A privileged container has all the capabilities a host can perform. And that’s a bad idea.
Containers are not, by any means, new. They have been consistently and increasingly adopted in the past few years, with security being a popular related topic. It is well-established that giving administrative powers to server users is not a good security practice. In the world of containers, we have the same paradigm. On containers, we have the same security concerns with root users on *nix systems and administrators on Windows, plus an additional privileged state. Although this may not be a new concern, bringing awareness to the topic is essential.
By default, containers do not run in a privileged mode. For a container to run as a privileged application, the user must “flag” it to enable all capabilities to the container or pod. In other words, when a container is in a privileged mode, you are giving the container all the capabilities that a host can perform.
Doesn’t that sound pretty dangerous and scary?
In basic terms, running privileged containers is like running an application as root in the host or, for more technical users, it is like running as user id (0) or (“root” or “admin”) inside the host. This way, we are granting the container direct access to the kernel and to the hardware resources inside the host that the container should be restricted to access.
Why Are People Still Using Privileged Containers?
In very few and specific cases, containers require direct hardware access or extra privileges over the regular container to perform some additional tasks. However, keep in mind that this does not apply to 90% of environments. If you choose to use privileged containers, what you must do is segregate the host with it, so that any changes won’t affect the rest of your containers running in the same host. This feature was initially created for container developers/contributors to be able to work on container engines.
Although it is fairly common to see cases of users running privileged containers to automate some CI/CD tasks, running privileged containers is not a recommended architecture, and it is not considered secure for your environment.
What Are the Risks Associated With Using a Privileged Container?
While the immutable aspect of container technology and its short lifetime in the environment brings many security benefits, they can also be an attack vector if their configurations or permissions in production environments are set up incorrectly. This could allow malicious hackers to take control or acquire access to some devices of the container host in a short amount of time.
It is important to know that privileged containers can be used as entry points for attacks and to spread malicious code or malware to compromised hosts and networks.

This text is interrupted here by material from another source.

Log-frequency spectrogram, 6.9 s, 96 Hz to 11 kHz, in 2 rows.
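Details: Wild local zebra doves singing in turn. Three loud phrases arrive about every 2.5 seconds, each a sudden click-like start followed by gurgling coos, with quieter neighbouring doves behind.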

But this is not the only issue—there are other misconfigurations in containers that can put the underlying host at risk.
When you allow the container privileged access, it can access all disks that are mounted on the host; therefore, mount it and have read-write access to the files.
To prevent security issues, it is recommended that you do not run privileged containers in your environment. Instead, provide granular permissions and capabilities to the container environment. Giving containers full access to the host can create security flaws in your production environment. This is the reason that, by default, containers are “unprivileged” and cannot access all the devices in the host.
Running a privileged container is different from running a container using the user root inside it, which should also be avoided. Most of the base images, in this case, would come with few users, of which the root is the only one with a valid bash. The best practice would be creating your own non-root user prior to container deployment. For example, if you are using the httpd container, you should create a user called apache and run the container using –user or -u parameter when running the container.
However, this doesn’t mean that privileged containers should not be used at all. Some projects and environments may require its usage, but organizations need to make sure that safeguards and security recommendations are set in place when running such containers.
About the Co-Author
This article was co-authored by Alfredo de Oliveira, a Senior Security Researcher at Trend Micro. He has more than 12 years of experience working in the cybersecurity field. Previously, Alfredo worked as a pentester, a threat investigator and a malware analyst, and has always kept Open Source software as a primary passion, but has recently discovered his passion working with DevSecOps. Connect with him on LinkedIn.